Needless to say, John would have known, realized and sensed keenly that Jesus loved equally everybody else. Yet, at the same time, he had felt the full force/weight of Jesus' love, as if, intentionally /calculated just for him alone /solely.
I am inclined to believe that whenever John interacted with Jesus, he must have savored the preciousness and greatness of Jesus' love for him.
John had, in essence, tasted and enjoyed Jesus' love as an invaluable /costly, beyond any price commodity; and the converse consequence was being humbled and felt very undeserving.
[I reckon, when John wrote the book, he had already known that Jesus was the Son of God, sent to be The Sacrificial Lamb for the sins of the world. In the same way as declared by Peter, "It was the precious blood of Christ, the sinless, spotless Lamb of God." (1Peter 1:19)]
And as he grew in appreciation for Jesus' love, he had not for a moment felt that he was a recipient of only a shadow fraction of love from Jesus.

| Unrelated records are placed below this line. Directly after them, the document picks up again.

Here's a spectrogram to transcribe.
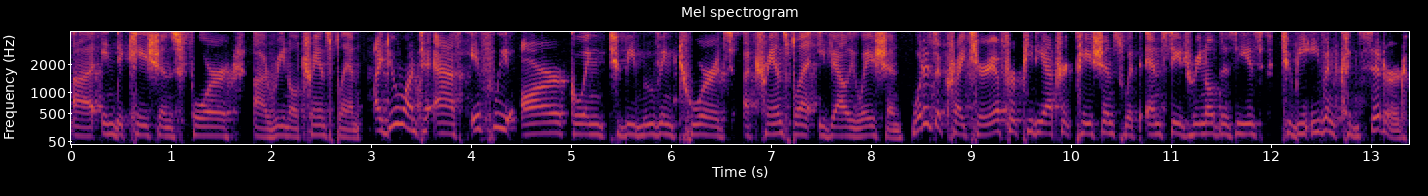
uh, indications for uh, renal transplant. I do want to ask if we are going to be moving towards a transplant evaluation, what is the criteria for pediatric patients with end stage renal disease to be even considered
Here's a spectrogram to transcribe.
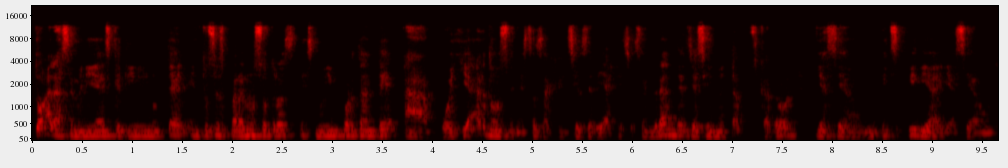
todas las amenidades que tiene un hotel. Entonces, para nosotros es muy importante apoyarnos en estas agencias de viajes, ya sean grandes, ya sea un metabuscador, ya sea un Expedia, ya sea un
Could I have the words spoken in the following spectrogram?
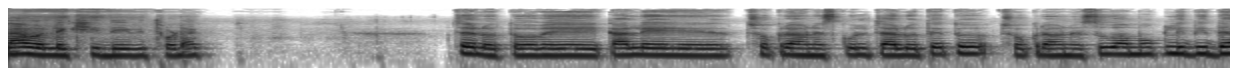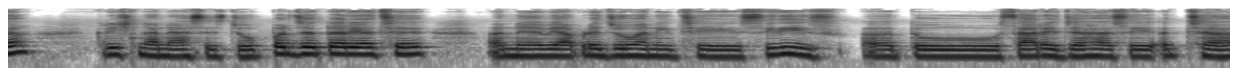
લાવો લખી દેવી થોડાક. ચલો તો હવે કાલે છોકરાઓને સ્કૂલ ચાલુ થઈ તો છોકરાઓને સુવા મોકલી દીધા. કૃષ્ણાને આશીષ જોબ પર જતા રહ્યા છે. અને હવે આપણે જોવાની છે સિરીઝ તો સારે જહાસે અચ્છા,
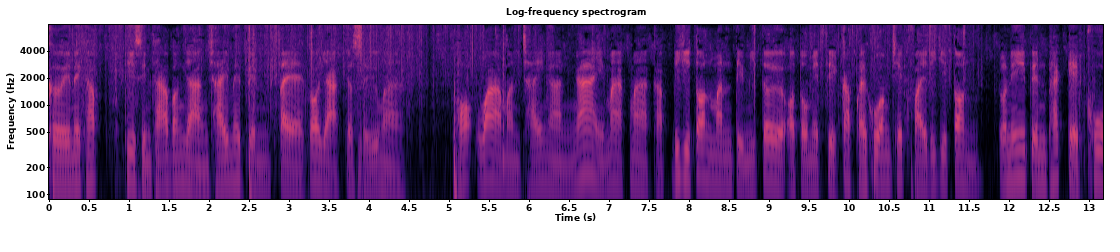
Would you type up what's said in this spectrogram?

I would not be surprised at all that his experience was similar to the multiplication of the 5 loaves and 2 fish that finally fed over 5,000 men (not counting the women and children).

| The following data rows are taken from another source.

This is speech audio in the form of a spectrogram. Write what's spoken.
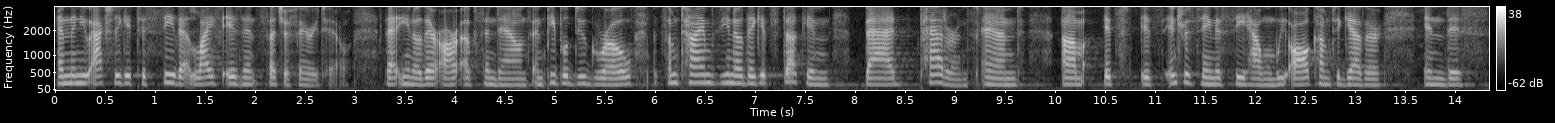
And then you actually get to see that life isn't such a fairy tale, that, you know, there are ups and downs and people do grow, but sometimes, you know, they get stuck in bad patterns. And um, it's, it's interesting to see how when we all come together in this,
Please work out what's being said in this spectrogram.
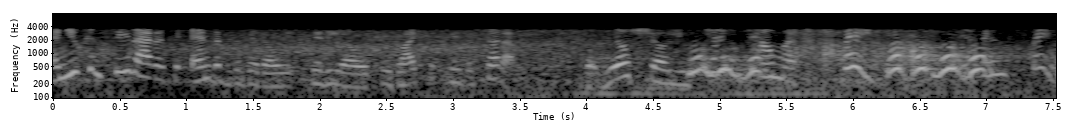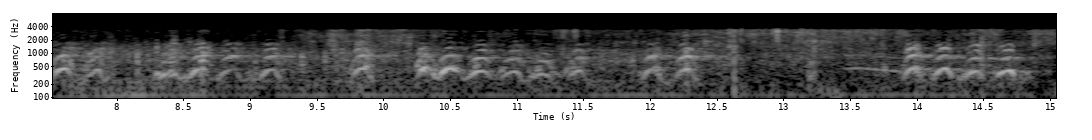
And you can see that at the end of the video, video if you'd like to see the setup. But we'll show you just how much space is in space.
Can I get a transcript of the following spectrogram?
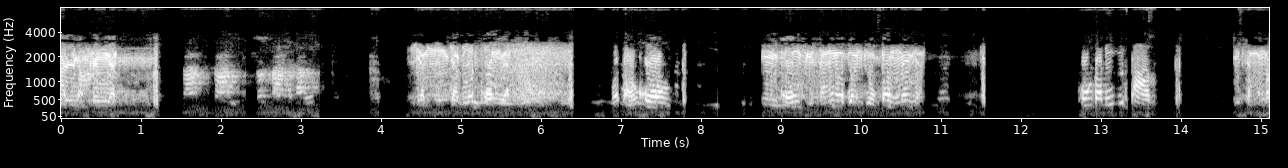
านเหลี่ยมหนึ่งเนี่ยเหลี่ยม หนึ่งจากรถคนเนี่ยหัวสองโค้งอืมโค้งสีสังขบวนถูกต้องไหมเนี่ยโคงตอนนี้ยี่สามสีสังข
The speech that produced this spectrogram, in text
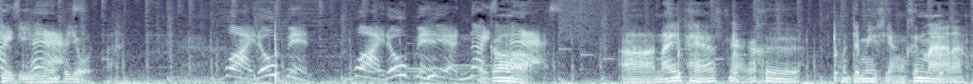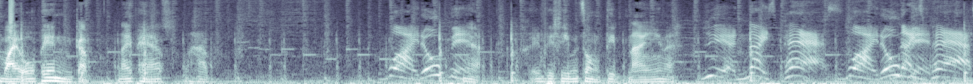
QE ให้เป็นประโยชน์นะ Wide open. Wide open. Yeah, nice go. pass. อ่า Night Pass เนี่ยก็คือ มันจะมีเสียงขึ้นมานะ Wide Open กับ Night Pass นะครับ Wide open. เนี่ย NPC มันส่งติด Night นะ Yeah, nice pass. Wide open. Nice pass.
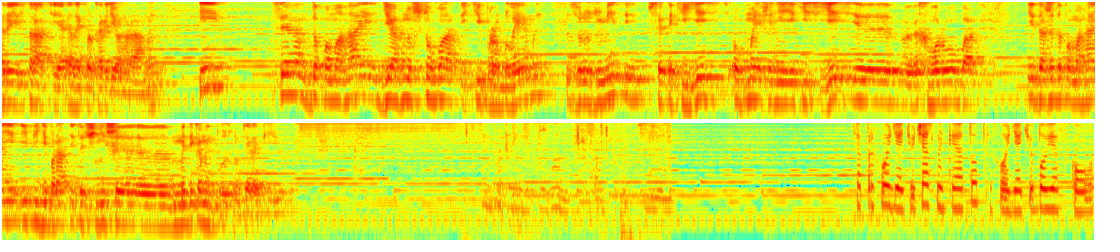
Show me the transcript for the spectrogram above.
реєстрація електрокардіограми. І це нам допомагає діагностувати ті проблеми, зрозуміти, все-таки є обмеження, якісь є е, хвороба, і навіть допомагає і підібрати точніше е, медикаментозну терапію. Це приходять учасники АТО, приходять обов'язково.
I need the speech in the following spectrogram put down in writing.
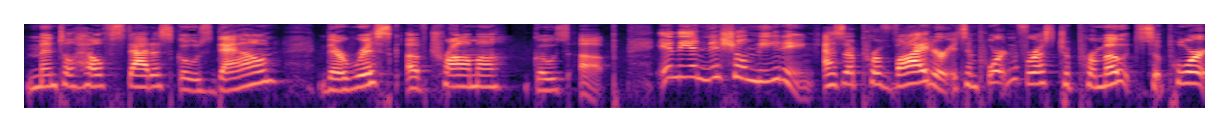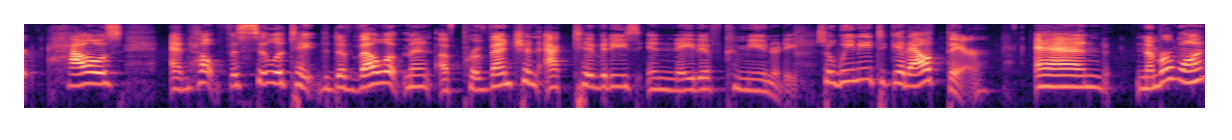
mental health status goes down, their risk of trauma goes up. In the initial meeting, as a provider, it's important for us to promote, support, house, and help facilitate the development of prevention activities in Native communities. So we need to get out there and number one,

Or, he could have felt Jesus' love oozing and filling him all over him with warmth, much like the froth that overflows from a mug of beer /lager.
You could be like me, if you give careful thoughts to identify /determine the underlying factors for John to appropriate /take possession of Jesus' love in such awesome manner.

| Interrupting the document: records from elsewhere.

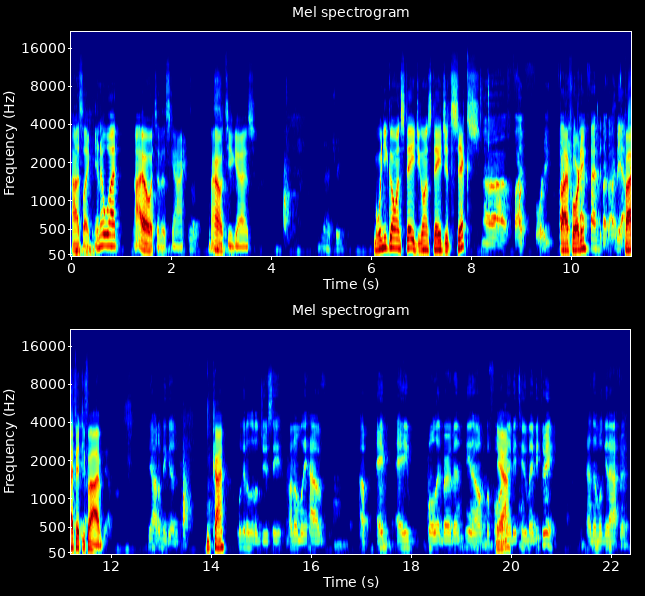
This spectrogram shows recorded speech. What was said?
i was like you know what? I owe it to this guy. I owe it to you guys. Yeah, treat. But when you go on stage, you go on stage at six, Uh, five forty. 540? 555. Yeah. five fifty-five. Yeah, it'll be good. Okay. We'll get a little juicy. I normally have a a, a Bulleit bourbon, you know, before Yeah. maybe two, maybe three, and then we'll get after it.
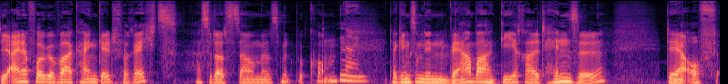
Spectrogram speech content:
die eine Folge war Kein Geld für Rechts. Hast du das damals mitbekommen? Nein. Da ging es um den Werber Gerald Hensel. der auf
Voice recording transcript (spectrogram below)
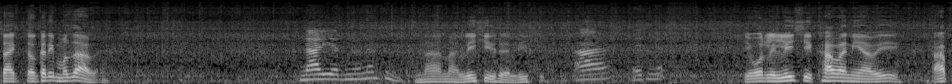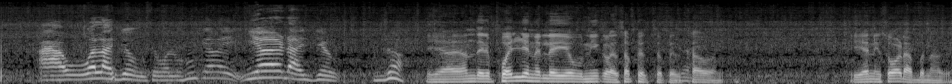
શાક તો ખરી મજા આવે. નાળિયેરનું નથી ના ના લીસી છે લીસી. હા એટલે? એ ઓલી લીસી ખાવાની આવે આપ આ ઓલા જેવું છે ઓલું શું કહેવાય? યડા જેવું. જો. એ અંદર ફોલીએ ને એટલે એવું નીકળે સફેદ સફેદ ખાવાનું. એની સોડા બનાવે.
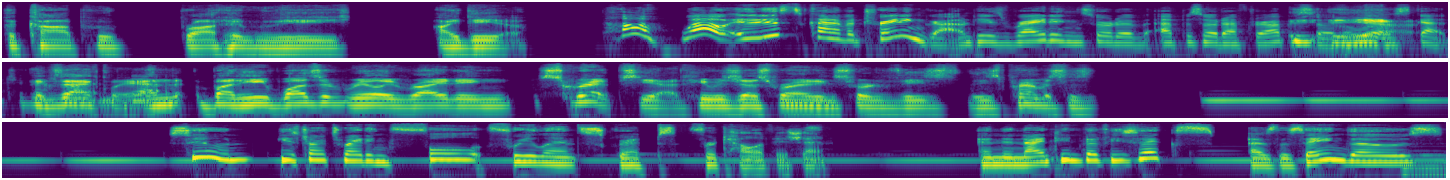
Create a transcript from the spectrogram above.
the cop who brought him the idea. Huh. Wow. It is kind of a training ground. He's writing sort of episode after episode, a yeah, sketch. Exactly. Yeah. And but he wasn't really writing scripts yet. He was just writing Mm-hmm. sort of these these premises. Soon, he starts writing full freelance scripts for television. And in 1956, as the saying goes,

I have no shadow of a doubt that John,
never looked /compared himself with others; for if Jesus were to love someone else more, what is that to him?
would not begrudge Jesus, the benefactor for what He would endow on others; and may even rejoice for them;
was grateful for whatever that was on the receiving end with which he was landed with;
that comes with an attitude/ true sense of being undeserving of Jesus' love; after all, he was just a mere fisherman, while Jesus was Son of God;
probably he would be telling his own soul, that in reality, Jesus did not need to love him, if He does not want to; such a stance would orientate him to appreciate hugely whatever love he could receive from Jesus;
was able to look out, recognize and note tokens of love from every word /action from Jesus in his every day's occurrences.
must have felt so special and exceptional, much akin to what my 2+-year-old granddaughter, Isabelle, who told off her young girl, who came visiting and was coming close to me, she stood and said, "this is my grandma" (with increased tone emphasizing on "my". Implying that I was her grandma and not anybody else's, much less for that girl; and after her declaration, she validated with a gesture. She moved from where she was sitting, walked passed that little girl to where I was sitting on the floor, and took a seat on my lap with her back leaning very close to my chest, much like settling a territorial dispute ritual!
Yes, we ought to feel possessive of Jesus' love for us to the extent that we would declare to the world that "I am the One whom Jesus loved".
God Bless You All!